|Month over Month||0.3%||0.1%||-2.1%||-2.2%|
|Year over Year||-3.6%||-2.3%||-2.1%|
The downswing in manufacturing shipments at least paused in May, but only just as sales edged up a smaller than expected 0.1 percent on the month. The minimal increase followed a slightly steeper revised 2.2 percent drop in April and left shipments 3.6 percent lower on the year after a 2.1 percent annual fall last time.
However, the advance in nominal sales was not matched by volumes which dropped a further 0.5 percent versus April and now show an annual decline of 2.7 percent.
In fact, even the overall nominal monthly increase would have disappeared but for a 22.2 percent surge in aerospace product and parts. This helped to mask relatively broad-based declines amongst the other subsectors (only six saw rises) including sizeable reversals in chemicals (3.5 percent), machinery (3.5 percent) and electrical equipment, appliance and components (4.6 percent). The only other increase of note was in petroleum and coal products (5.6 percent).
Elsewhere in the survey new orders gained a welcome 1.7 percent on the month but backlogs were off 1.3 percent. Still, with business inventories falling 0.5 percent, the inventory/sales ratio dipped from 1.45 months to 1.44 months, although even this remained well above its level a year ago (1.37 months).
May's manufacturing survey paints a still very subdued picture of manufacturing activity. Compared with their peak last July shipments are down nearly 7 percent and the trend in new orders is at best only flat. Today's data will not dent a majority market call for another 25 basis point cut by the BoC later today.
Manufacturing sales are the Canadian dollar level of factory shipments for manufacturing durable and nondurable goods.
Manufacturer's shipments represent the monetary level of factory shipments for durable and nondurable goods and are a relevant indicator for an export-oriented economy. The data are used by analysts to evaluate the economic health of manufacturing industries.

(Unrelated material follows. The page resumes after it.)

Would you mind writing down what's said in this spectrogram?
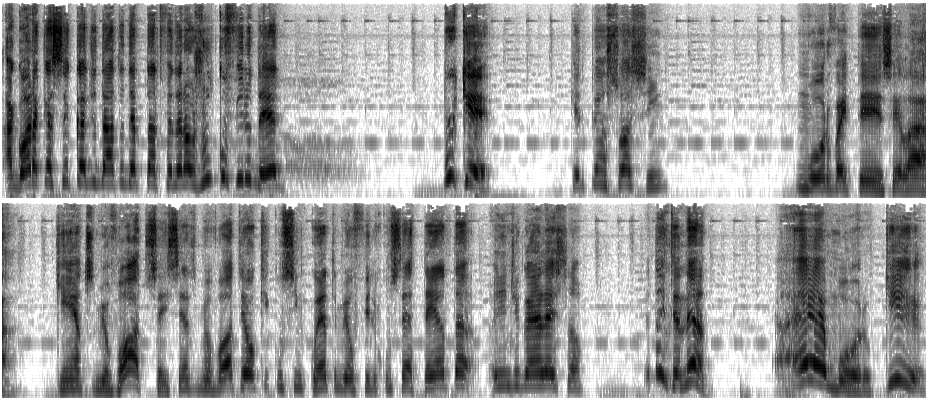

They are also used as inputs to GDP and needless to say, these data are used by the central bank in its decision-making process.
The monthly survey of manufacturing of which shipments is a part, provides a broad look at manufacturing activity levels. The level of activity in manufacturing can be affected by the level of interest rates which slows or stimulates the demand for goods and production. Shipments are an indication of how busy factories have been as manufacturers work to fill orders. The data not only provide insight to demand for items such as refrigerators and cars, but also business investment such as industrial machinery, electrical machinery and computers. Because a large proportion of shipments are headed south of the border to the U.S. and include a wide variety of durables, shipments are affected by U.S. economic activity as well as the exchange rate. Although the focus in this report is on shipments, it also contains information on inventories and new and unfilled orders.

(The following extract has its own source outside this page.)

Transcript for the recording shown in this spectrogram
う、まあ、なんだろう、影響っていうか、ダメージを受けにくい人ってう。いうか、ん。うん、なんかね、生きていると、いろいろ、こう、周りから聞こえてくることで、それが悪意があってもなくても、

Results from this survey are used by both the private and public sectors including finance departments of the federal and provincial governments, the Bank of Canada, Industry Canada, the System of National Accounts, the manufacturing community, consultants and research organizations in Canada, the United States and abroad.